Treatment with antibiotics is a safe and effective alternative to surgery for acute appendicitis, according to a new study published in the BMJ.
A meta-analysis of four clinical trials showed that antibiotic therapy achieved a 63% success rate while reducing complications by 31% relative to surgery.
The study concluded that antibiotics should be considered as a first-line therapy for uncomplicated appendicitis.
In cases where appendicitis has led to peritonitis or perforation, surgery remains essential, the researchers said.
Removal of the inflamed appendix has been the standard treatment for acute appendicitis since 1889 – but the study argued that this is based “mainly on tradition rather than evidence”.

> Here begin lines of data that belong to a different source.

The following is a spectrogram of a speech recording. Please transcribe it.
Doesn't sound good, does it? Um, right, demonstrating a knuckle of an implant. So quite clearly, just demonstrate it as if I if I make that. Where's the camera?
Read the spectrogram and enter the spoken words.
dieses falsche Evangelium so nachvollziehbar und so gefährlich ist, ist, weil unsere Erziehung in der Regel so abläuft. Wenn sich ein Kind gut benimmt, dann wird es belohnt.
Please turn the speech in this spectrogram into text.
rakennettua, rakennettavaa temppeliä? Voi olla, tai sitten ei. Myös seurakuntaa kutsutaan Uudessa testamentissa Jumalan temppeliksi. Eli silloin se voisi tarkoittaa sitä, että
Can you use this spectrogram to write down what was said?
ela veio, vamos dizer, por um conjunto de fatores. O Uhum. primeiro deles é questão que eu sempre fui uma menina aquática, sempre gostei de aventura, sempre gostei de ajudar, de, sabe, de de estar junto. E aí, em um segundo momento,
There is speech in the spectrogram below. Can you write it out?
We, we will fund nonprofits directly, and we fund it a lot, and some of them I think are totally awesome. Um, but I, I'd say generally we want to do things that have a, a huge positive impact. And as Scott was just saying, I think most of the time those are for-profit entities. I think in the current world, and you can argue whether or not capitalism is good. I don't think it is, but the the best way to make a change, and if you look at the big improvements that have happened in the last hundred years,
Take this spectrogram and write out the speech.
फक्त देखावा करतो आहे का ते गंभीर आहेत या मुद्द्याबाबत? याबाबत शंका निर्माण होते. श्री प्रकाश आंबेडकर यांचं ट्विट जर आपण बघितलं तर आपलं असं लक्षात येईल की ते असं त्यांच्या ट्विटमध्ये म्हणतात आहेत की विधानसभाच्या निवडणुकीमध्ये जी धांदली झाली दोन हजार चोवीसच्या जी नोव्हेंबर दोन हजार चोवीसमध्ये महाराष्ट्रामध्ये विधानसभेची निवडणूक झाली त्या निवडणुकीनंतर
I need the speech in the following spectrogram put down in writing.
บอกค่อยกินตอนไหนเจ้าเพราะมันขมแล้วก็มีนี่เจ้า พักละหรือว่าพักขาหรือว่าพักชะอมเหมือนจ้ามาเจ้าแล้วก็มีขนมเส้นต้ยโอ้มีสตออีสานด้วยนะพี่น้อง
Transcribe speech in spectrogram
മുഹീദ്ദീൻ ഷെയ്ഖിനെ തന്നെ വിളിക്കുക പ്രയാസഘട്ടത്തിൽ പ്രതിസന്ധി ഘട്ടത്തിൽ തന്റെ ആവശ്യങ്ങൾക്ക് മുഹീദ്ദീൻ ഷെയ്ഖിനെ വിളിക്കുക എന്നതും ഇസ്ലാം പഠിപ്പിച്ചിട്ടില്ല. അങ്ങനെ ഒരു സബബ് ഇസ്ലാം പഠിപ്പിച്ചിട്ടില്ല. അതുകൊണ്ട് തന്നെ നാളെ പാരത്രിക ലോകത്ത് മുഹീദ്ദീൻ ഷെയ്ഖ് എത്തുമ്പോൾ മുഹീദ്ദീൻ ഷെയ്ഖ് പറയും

The study, by researchers at the Nottingham Digestive Diseases Centre NIHR Biomedical Research Unit, compared the safety and efficacy of antibiotic therapy with surgery as a first-line treatment for uncomplicated acute appendicitis.
It analysed the results of four randomised controlled trials covering 900 adult patients diagnosed with uncomplicated acute appendicitis, of whom 470 received antibiotics and 430 underwent surgery.

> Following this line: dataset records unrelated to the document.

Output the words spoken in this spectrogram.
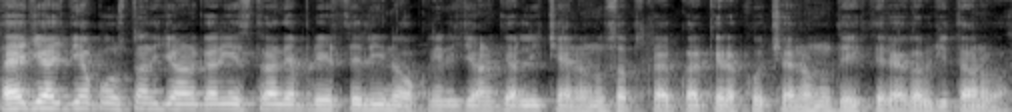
ਤਾਂ ਇਹ ਜੀ ਅੱਜ ਦੀਆਂ ਪੋਸਟਾਂ ਦੀ ਜਾਣਕਾਰੀ ਇਸ ਤਰ੍ਹਾਂ ਦੇ ਅਪਡੇਟਸ ਦੇ ਲਈ ਨੌਕਰੀਆਂ ਦੀ ਜਾਣਕਾਰੀ ਲਈ ਚੈਨਲ ਨੂੰ ਸਬਸਕ੍ਰਾਈਬ ਕਰਕੇ ਰੱਖੋ। ਚੈਨਲ ਨੂੰ ਦੇਖਦੇ ਰਿਹਾ ਕਰੋ ਜੀ। ਧੰਨਵਾਦ।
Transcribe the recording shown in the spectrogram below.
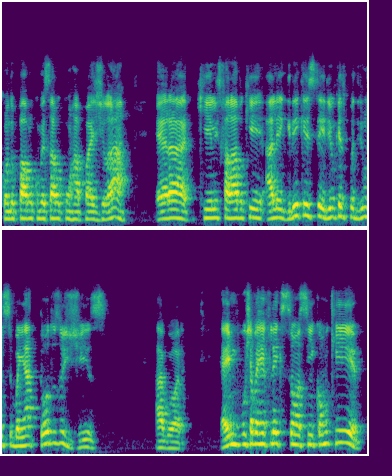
quando o Pablo conversava com um rapaz de lá, era que eles falavam que a alegria que eles teriam, que eles poderiam se banhar todos os dias agora. Aí me puxava a reflexão, assim, como que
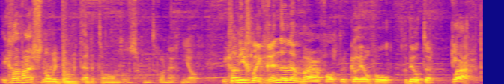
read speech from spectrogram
Ik ga maar snel weer door met editen, want anders komt het gewoon echt niet af. Ik ga niet gelijk renderen, maar vast ik heel veel gedeelte klaar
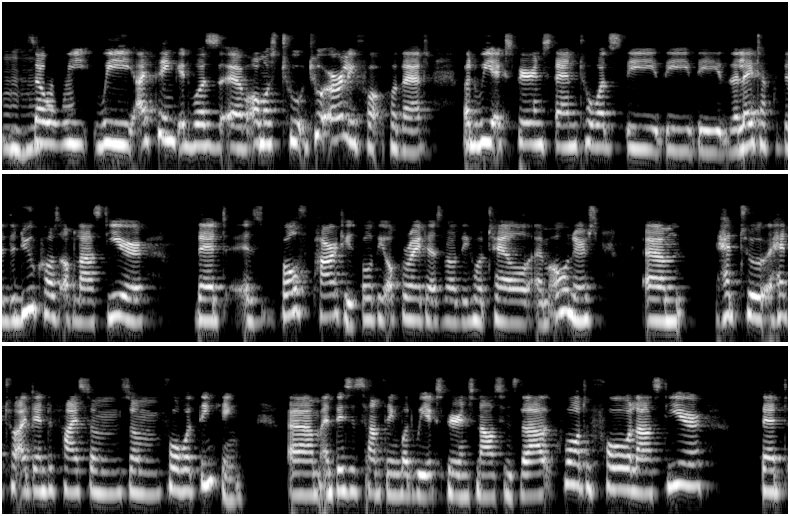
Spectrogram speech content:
Mm-hmm. So we we I think it was uh, almost too too early for for that. But we experienced then towards the the the, the later the, the due course of last year that as both parties, both the operator as well the hotel um, owners, um, had to had to identify some some forward thinking. Um, and this is something what we experience now since the quarter four last year, that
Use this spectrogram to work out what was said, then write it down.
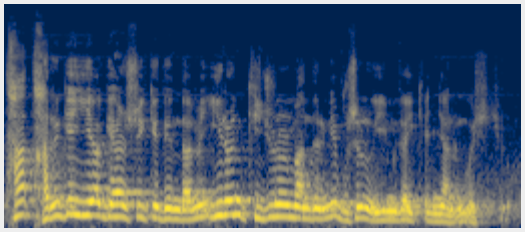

Treatment with antibiotics was associated with a 63% success rate at one year, and offered a 31% reduction in risk of complications compared to surgery.
There were no significant differences in length of hospital stay or risk of developing complicated appendicitis between the two patient groups.

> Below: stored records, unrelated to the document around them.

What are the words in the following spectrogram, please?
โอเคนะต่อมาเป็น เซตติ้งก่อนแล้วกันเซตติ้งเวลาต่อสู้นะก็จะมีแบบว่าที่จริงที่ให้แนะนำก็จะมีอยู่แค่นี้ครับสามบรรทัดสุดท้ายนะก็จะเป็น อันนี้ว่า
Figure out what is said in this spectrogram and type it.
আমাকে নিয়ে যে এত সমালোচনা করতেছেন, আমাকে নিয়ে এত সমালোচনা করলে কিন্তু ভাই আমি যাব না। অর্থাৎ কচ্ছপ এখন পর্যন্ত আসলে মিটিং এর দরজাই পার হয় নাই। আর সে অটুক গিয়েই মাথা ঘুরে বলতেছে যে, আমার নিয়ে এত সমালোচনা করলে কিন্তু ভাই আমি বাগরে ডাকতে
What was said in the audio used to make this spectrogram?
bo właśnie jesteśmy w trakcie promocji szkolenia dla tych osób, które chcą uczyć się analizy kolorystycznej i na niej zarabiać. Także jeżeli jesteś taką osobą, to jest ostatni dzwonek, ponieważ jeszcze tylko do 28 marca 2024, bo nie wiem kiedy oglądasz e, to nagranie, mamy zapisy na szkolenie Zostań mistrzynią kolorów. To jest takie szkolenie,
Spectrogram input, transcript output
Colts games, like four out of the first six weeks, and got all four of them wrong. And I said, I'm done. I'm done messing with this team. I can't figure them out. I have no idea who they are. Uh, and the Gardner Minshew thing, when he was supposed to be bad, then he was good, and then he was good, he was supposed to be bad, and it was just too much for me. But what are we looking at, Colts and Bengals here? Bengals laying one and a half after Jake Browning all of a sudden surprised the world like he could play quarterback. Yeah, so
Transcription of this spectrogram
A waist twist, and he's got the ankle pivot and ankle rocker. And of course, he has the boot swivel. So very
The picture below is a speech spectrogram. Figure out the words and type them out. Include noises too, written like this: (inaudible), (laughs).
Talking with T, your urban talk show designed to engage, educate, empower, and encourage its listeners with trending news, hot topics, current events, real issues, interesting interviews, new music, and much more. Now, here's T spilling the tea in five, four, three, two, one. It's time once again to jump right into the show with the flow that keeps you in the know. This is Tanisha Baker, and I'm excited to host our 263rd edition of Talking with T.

The researchers suggested that a ‘wait, watch and treat’ policy could be adopted in patients who appear to have uncomplicated appendicitis, since the benefits of using only antibiotic therapy outweigh the risks.
Antibiotic therapy is “a safe initial therapy for patients with uncomplicated acute appendicitis” and “merits consideration as a primary treatment option for early uncomplicated appendicitis,” they concluded.
However, early surgery would remain the standard treatment for patients with clear signs of perforation or peritonitis.